The Gospel Pass: Wales' Highest Road

Where's the highest road in Wales? The most common answer you'll hear is the Bwlch-y-Groes, up near Bala in North Wales. This is wrong. The answer is in fact the Gospel Pass, a narrow road from Hay-on-Wye to Abergavenny. The Gospel Pass tops out around 551m and the Bwlch-y-Groes around 544m depending on where you look (the altitudes vary on Strava and OS maps).

One wonders why this mistake is made so often? Is it because there's always something strange about the kinds of borderlands that the Gospel Pass finds itself in? Never quite in England, the road flirts with Englishness as it climbs up to Lord Herefordshire's Knob. It even starts out in the "independent" state of Hay-on-Wye. Perhaps its this not quite Welsh, not quite English status that leads many to overlook it in favour of the much more Welsh sounding Bwlch-y-Groes. After all, its in North Wales, it must be hilly up there, right?

The two climbs differ in other respects. The southern side of the Bwlch-y-Groes is horrendously steep. Littered with arrows on OS maps, symbols that tell most sane cyclists: find another road.

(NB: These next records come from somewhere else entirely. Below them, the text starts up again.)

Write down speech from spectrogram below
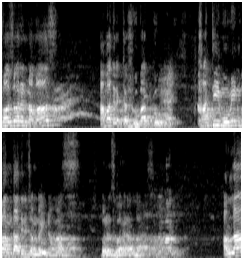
ফজরের নামাজ আমাদের একটা সৌভাগ্য। খাঁটি মুমিন বান্দাদের জন্য এই নামাজ। বলুন সুবাহ আল্লাহ আল্লাহ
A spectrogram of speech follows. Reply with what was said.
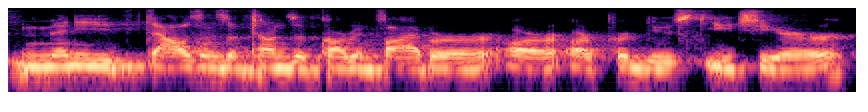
many thousands of tons of carbon fiber are, are produced each year.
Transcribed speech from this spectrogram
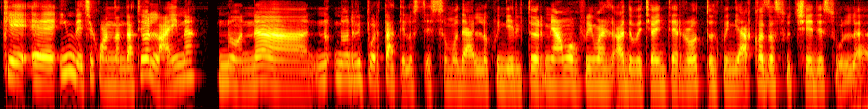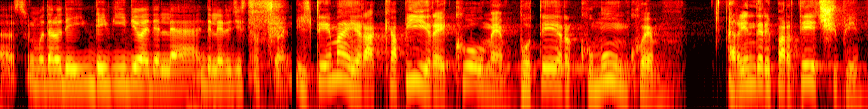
che eh, invece quando andate online non, no, non, riportate lo stesso modello, quindi ritorniamo prima a dove ti ho interrotto, quindi a cosa succede sul, sul modello dei, dei, video e delle, delle registrazioni. Il tema era capire come poter comunque rendere partecipi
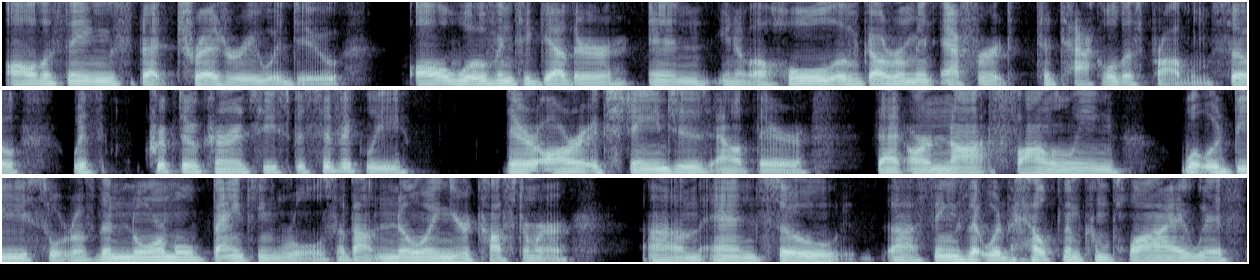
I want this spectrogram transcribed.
all the things that treasury would do all woven together in you know a whole of government effort to tackle this problem so with cryptocurrency specifically there are exchanges out there that are not following what would be sort of the normal banking rules about knowing your customer. Um, and so uh, things that would help them comply with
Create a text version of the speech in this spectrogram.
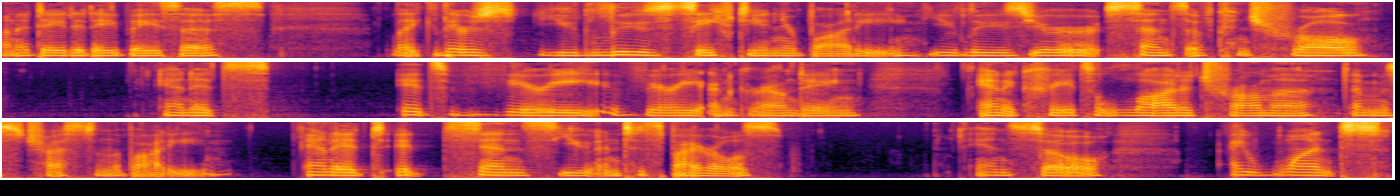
on a day to day basis. Like there's you lose safety in your body. You lose your sense of control. And it's it's very very ungrounding. And it creates a lot of trauma and mistrust in the body and it it sends you into spirals and so i want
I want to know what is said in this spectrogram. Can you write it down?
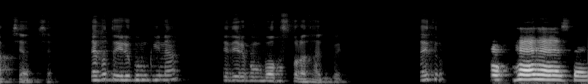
আচ্ছা আচ্ছা। দেখো তো এরকম কি না? এই এরকম বক্স করা থাকবে। তাই তো? হ্যাঁ হ্যাঁ হ্যাঁ স্যার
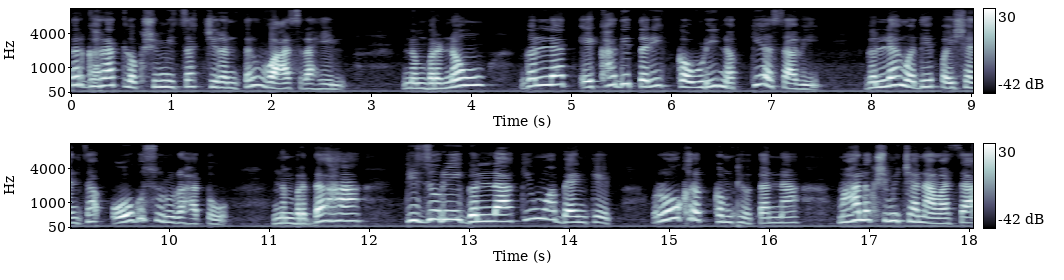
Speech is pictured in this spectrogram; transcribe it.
तर घरात लक्ष्मीचा चिरंतर वास राहील. नंबर नऊ गल्ल्यात एखादी तरी कवडी नक्की असावी. गल्ल्यामध्ये पैशांचा ओघ सुरू राहतो. नंबर दहा तिजोरी गल्ला किंवा बँकेत रोख रक्कम ठेवताना महालक्ष्मीच्या नावाचा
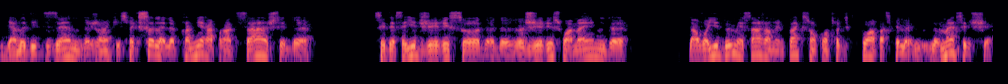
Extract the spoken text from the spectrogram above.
il y en a des dizaines de gens qui se fait que ça, le, premier apprentissage, c'est de c'est d'essayer de gérer ça, de, de, gérer soi-même, de d'envoyer deux messages en même temps qui sont contradictoires parce que le, le maire, c'est le chef.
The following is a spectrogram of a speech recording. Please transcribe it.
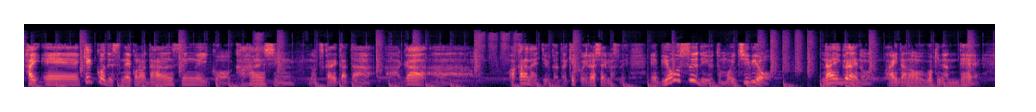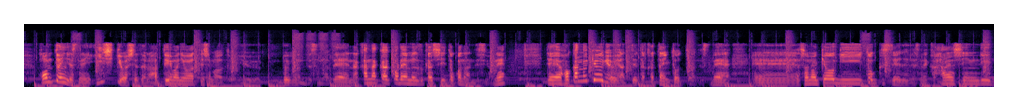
はい、えー、結構ですね、このダンスイング以降、下半身の使い方がわからないという方結構いらっしゃいますね。え秒数でいうともう1秒ないぐらいの間の動きなんで、本当にですね、意識をしてたらあっという間に終わってしまうという部分ですので、なかなかこれ難しいとこなんですよね。で、他の競技をやってた方にとってはですね、えー、その競技特性でですね、下半身リー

But it is quite short: just 2.5km but with an average gradient of 13.5%. Vertically you climb 356m.

The Gospel Pass is a different animal. Longer, higher and shallower. At just over 5 miles, the climb is an average of 5.5% - equivalent to some of the other classic climbs in South Wales such as the Bwlch and Rhigos. Vertically it climbs 456 metres - only just surpassed by the longer Machynlleth mountain road.

But the gradient on the Gospel pass constantly changes, lots of up, some flat and even some down. Its hard to pace your effort, and the variation means there are some steep sections unlike the constant gradients of say the Rhigos.

An innocuous start...

The climb divides neatly into three sections. The first might be considered undulating rather than a serious climb. Leaving the junction in Hay, the road begins climbing gradually, pitching up past a dairy farm where the road surface is poor, before settling down into an uneven rhythm. A downhill section around a hairpin has you wondering whether this road really is going uphill, before a short steep pitch reminds you that it is.

One of the early steep sections, but not really climbing yet

There is no real view of where you are headed and another flat section sows more doubt that you are going the wrong way. Its confusing - this is the borderlands, remember. But then you reach the corner, and things start to become clear.

The Corner...

The corner marks the start of the second section of the climb. This is the steepest section that takes you out on to the common. There's not much to say about this section: its steep and hard. There are a couple of cattle grids, and if it has been raining the road will be slippery making climbing out of the saddle tricky.


Steep bits

Slowly, the foxgloves and ferns on the side of the road begin to make way for a more desolate landscape which marks the start of the third stage. By now most of the clmbing is done.

The pass snaking its way up. On the right, Lord Herefordshire's Knob...

There are a couple of short steep sections to come, but once onto the common the rest of the road can be seen snaking away to the summit. If the road isnt too obstructed by sheep, then this section can be taken in the big ring. Until the very top, where the final 500 metres reminds you that you have been riding over Wales' highest road.

The top...

The descent - either back down to Hay or on to Capel y Ffin - is extremely technical and dangerous: its a single track road with walkers, cars and sheep to avoid. Best stop and take photos on the way down like I did, rather than think its the Tour de France.

Take care on the descent...

And that's the Gospel Pass: an ambiguous climb, but all the more interesting for it.